WORK ORDER
Would you reproduce the data below exactly, please, leaving out its images?

::: DATASET EXTRACT

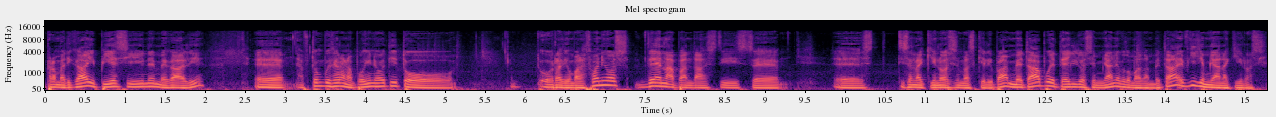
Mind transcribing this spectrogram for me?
πραγματικά η πίεση είναι μεγάλη. Ε, αυτό που ήθελα να πω είναι ότι το, ο ραδιομαραθώνιος δεν απαντά στις, ε, ε, τις ανακοινώσεις μας κλπ. Μετά που τέλειωσε μια εβδομάδα μετά, βγήκε μια ανακοίνωση.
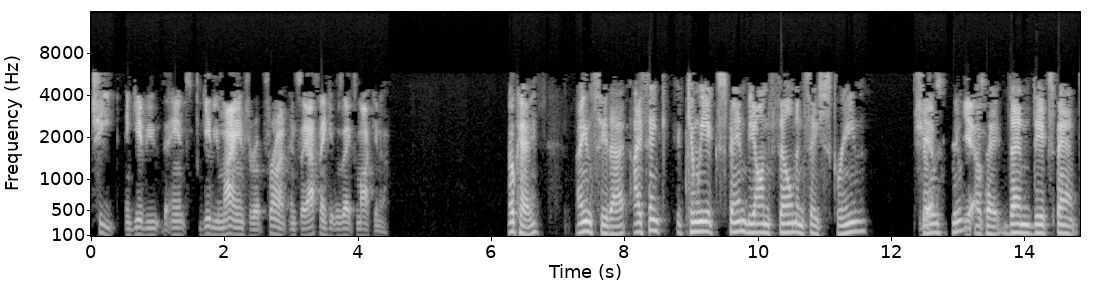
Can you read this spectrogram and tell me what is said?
cheat and give you the answer, give you my answer up front and say I think it was Ex Machina. Okay. I can see that. I think can we expand beyond film and say screen shows yes. too? Yes. Okay. Then The Expanse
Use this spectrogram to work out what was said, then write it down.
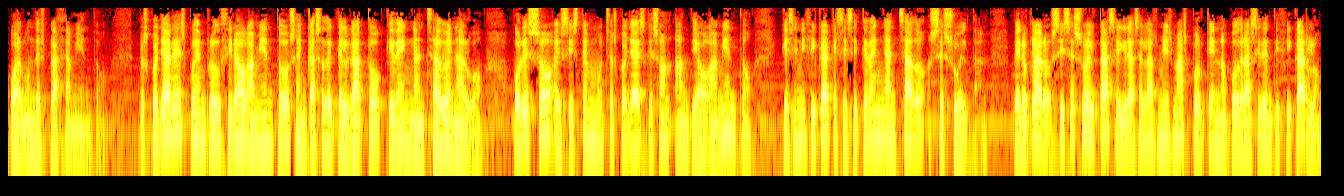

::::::

RESPONSE TO THIS TASK
Mind transcribing this spectrogram for me?
πραγματικά η πίεση είναι μεγάλη. Ε, αυτό που ήθελα να πω είναι ότι το, ο ραδιομαραθώνιος δεν απαντά στις, ε, ε, τις ανακοινώσεις μας κλπ. Μετά που τέλειωσε μια εβδομάδα μετά, βγήκε μια ανακοίνωση.
Can you read this spectrogram and tell me what is said?
cheat and give you the answer, give you my answer up front and say I think it was Ex Machina. Okay. I can see that. I think can we expand beyond film and say screen shows yes. too? Yes. Okay. Then The Expanse
Use this spectrogram to work out what was said, then write it down.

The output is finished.